“From its inception, this case has raised questions, including about the timing and the charges,” the U.S embassy statement read. It added that the ruling “calls into question Georgia’s commitment to rule of law, and further demonstrates the fundamental importance of having an independent, impartial judiciary.”
European Parliament member Rasa Jukneviciene noted that the arrest comes as Georgia pushes for membership to the EU.
“It’s one more bad message from Georgia, in terms of the Georgian people’s attempt to join the European Union one day,” Jukneviciene, a politician from Lithuania, told VOA. “This message comes as the European Commission will very soon be making a proposal to the EU Council on countries like Ukraine and Georgia for their candidacy status.”
Georgia applied for EU membership in early March, shortly after Russia invaded Ukraine.
Georgia says it wants EU integration. But Kramer said he believes that the Georgian Dream party is using government institutions for its own interests.
“I think the way to handle this is through a tough love approach, if you will, which is to continue to support Georgia, the country, the people, while going after the people who are responsible for taking Georgia in a wrong direction politically,” he said.
The nongovernmental organization Transparency International-Georgia said the case appeared to be politically motivated and aimed at “punish[ing] Nika Gvaramia and disrupt[ing] the activities of a critical media outlet.”
“The use of the justice system for media censorship and intimidation sends a clear message to other critical media outlets as well,” Transparency International-Georgia said in a statement.
Keti Khutsishvili, executive director of the Open Society Georgia Foundation, said the case showed “no signs of criminal liability, and therefore it should be discussed as an entrepreneurial affair.”
Linking income, liability
The investigation into Gvaramia started in 2019.
According to the public defender, the Prosecutor’s Office of Georgia was trying to prove that Gvaramia “could have brought more income to the company but he did not do so, and that this is a crime.”
The office of Public Defender Nino Lomjaria, however, told the Tbilisi court via a letter that Gvaramia’s actions were not criminal.
“An entrepreneurial decision may not lead even to corporate liability, not to mention criminal liability. The decision made by the director might be to make less profit, but it might serve the best interests of the corporation and aim to insure against short-term or long-term risks,” the letter read.
Deputy Public Defender Giorgi Burjanadze believes the court ruling sets a dangerous precedent for media and media managers.
“This action has a very big impact on the media,” he told VOA.
“We are talking about actions inside media, and a director gets punished because government tells him that he had to bring more income,” Burjanadzde said. “If theoretically we agree that this is right and the government can punish someone for this, in future this will have chilling effect for others, because every manager will think that if they did not get profit, they automatically are guilty.”
Such an approach could impact Georgia’s standing on press freedom rankings and be a “step back,” he added.

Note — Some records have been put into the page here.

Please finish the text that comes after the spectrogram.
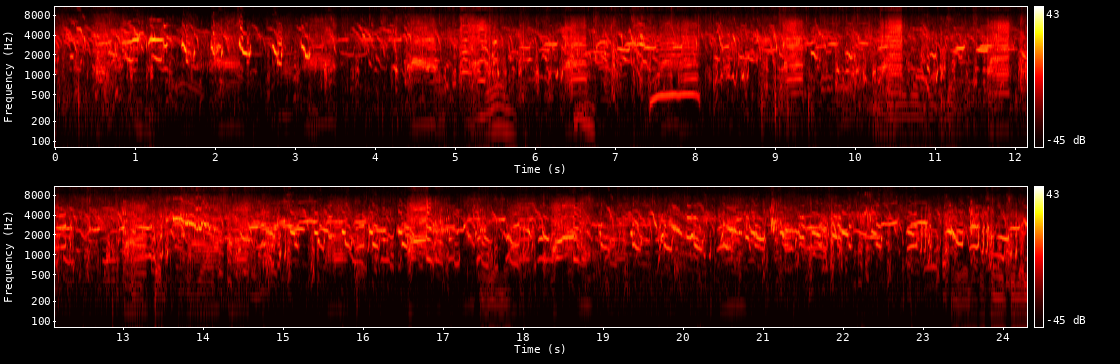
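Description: A dense flock of chickens on a farm clucks and squawks continuously, loud and close, with goose-like honks mixed in and overlapping calls filling the scene.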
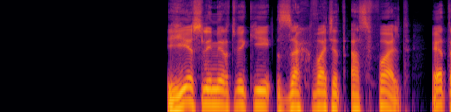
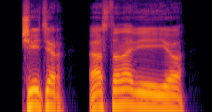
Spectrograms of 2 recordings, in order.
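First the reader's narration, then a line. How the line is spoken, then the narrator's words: Barked over radio. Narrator (Russian): рявкнула рация голосом Марта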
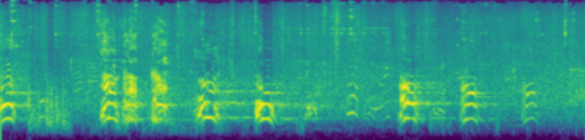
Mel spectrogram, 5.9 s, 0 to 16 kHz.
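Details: Group walk of 22 Basset Hounds at Hazlehead Park in Aberdeen, Scotland, 2 February 2014: several dogs bay in bursts, rounded harmonic barks rising and falling, some doubled, spaced irregularly over faint background noise.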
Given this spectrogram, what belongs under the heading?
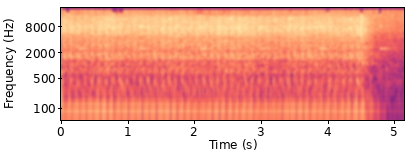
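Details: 2004 Hyundai Santa Fe VGT at about 250,000 km, with engine vibration and an oil leak at the injectors, cranking for a compression test: an even, steady beat of about three per second. All four cylinders read a uniform 100%.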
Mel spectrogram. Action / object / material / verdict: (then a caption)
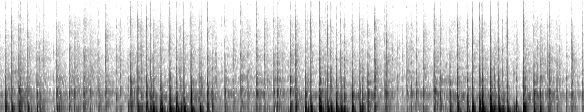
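tap / cardboard box / cardboard / none. Fingertips tap and knock on a hollow kraft cardboard box with a blue band, held upright. The result is fast, uneven clusters of dull, low, hollow thuds with almost no ring. The tapping swells into louder bursts a few times before dropping back to softer patter.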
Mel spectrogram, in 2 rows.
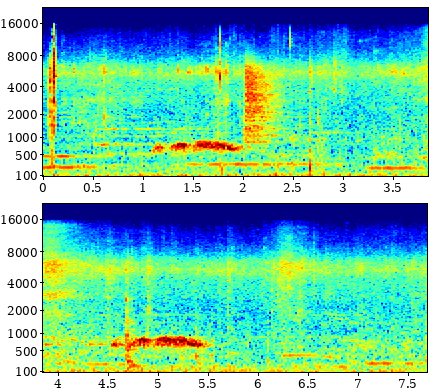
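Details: Captive spotted doves, parent birds cooing at about 9 a.m. while young birds sunbathe at a breeding yard in Ba Vì, Hanoi, Vietnam: low, soft, hollow coos in short phrases every couple of seconds, with higher chirps and faint hiss.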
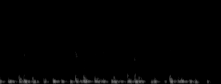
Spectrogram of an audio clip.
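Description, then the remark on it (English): Quiet, rapid clicking of keys on a computer keyboard, a steady run of keystrokes lasting about two seconds, with no one speaking. “And I mean, keyboard. Yeah, sorry to get that in the shot, but that'll be fun editing later.”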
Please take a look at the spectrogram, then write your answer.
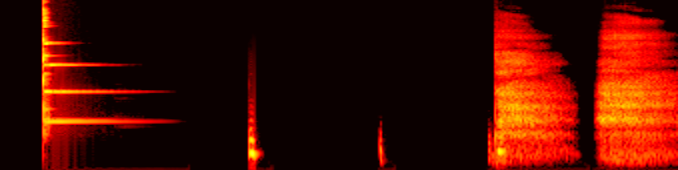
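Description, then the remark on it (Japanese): Two glasses of alcohol clink once in a toast with a bright, ringing chime that fades over about a second, followed by a couple of faint soft sounds and then two breathy exhales. “まずは乾杯しようか。”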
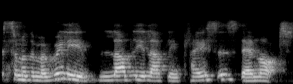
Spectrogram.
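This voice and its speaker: A woman with a German accent, fairly even intonation, and a moderate pace. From Germany. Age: 50s. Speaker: investigative journalist and author. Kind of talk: interview. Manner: halting.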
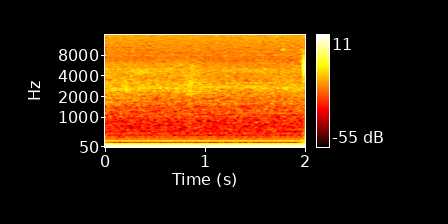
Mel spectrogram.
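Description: Steady low electrical hum, mains-type buzz in the recording, with a faint hiss over it.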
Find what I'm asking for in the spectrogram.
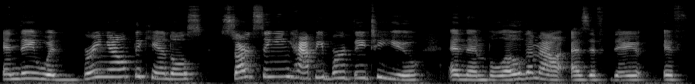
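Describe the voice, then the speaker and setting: A woman primary school teacher reading a picture book aloud to children, expressive and instructive, pausing to put questions to the class. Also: a little high, a little hiss or hum.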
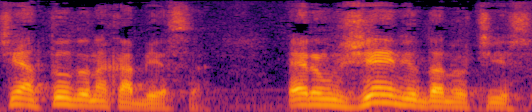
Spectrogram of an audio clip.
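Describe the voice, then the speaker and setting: His pitch is fairly high. The man has a plain, everyday voice. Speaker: radio news announcer. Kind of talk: interview answer.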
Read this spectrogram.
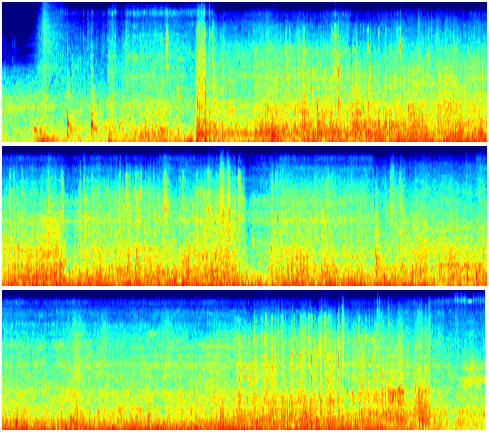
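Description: Wind rushes loudly past a rider.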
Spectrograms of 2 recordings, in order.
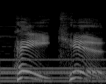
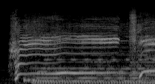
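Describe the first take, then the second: First: It is read flatly, without emotion. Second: It is shouted with emotion, like Binky.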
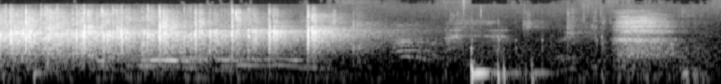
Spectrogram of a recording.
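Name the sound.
audience clapping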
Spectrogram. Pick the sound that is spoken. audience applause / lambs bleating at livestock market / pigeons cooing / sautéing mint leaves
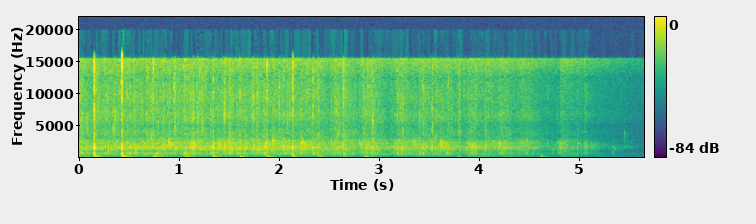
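audience applause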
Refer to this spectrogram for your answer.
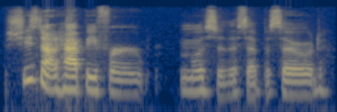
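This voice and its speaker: A woman's voice: lowish voice, normal speed, sharp tone, no room sound. Chatty young woman podcast co-host. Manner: chatty, laughs often, stumbles over words. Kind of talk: casual chat.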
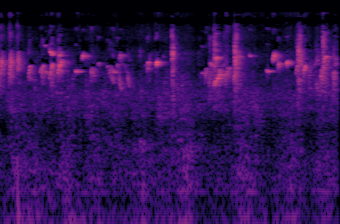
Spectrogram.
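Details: European goldfinch of the Major type in an aviary, trying a marigold snack. Soft, fast twittering of short tinkling chirps comes in loose bursts over faint background noise.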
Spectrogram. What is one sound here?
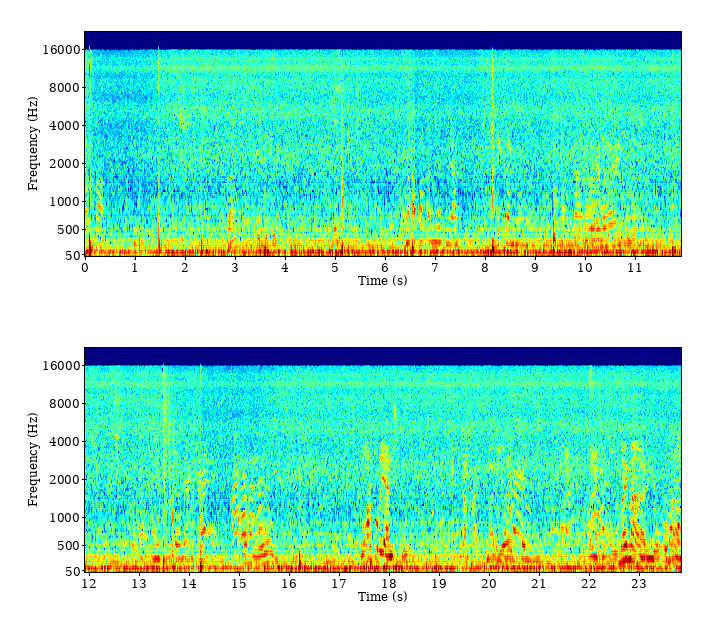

Currently, Georgia ranks 89 out of 180 countries, where 1 is freest, according to the annual index by Reporters Without Borders. The media watchdog warns that “official interference undermines efforts undertaken to improve press freedom.”
This article originated in VOA’s Georgian Service.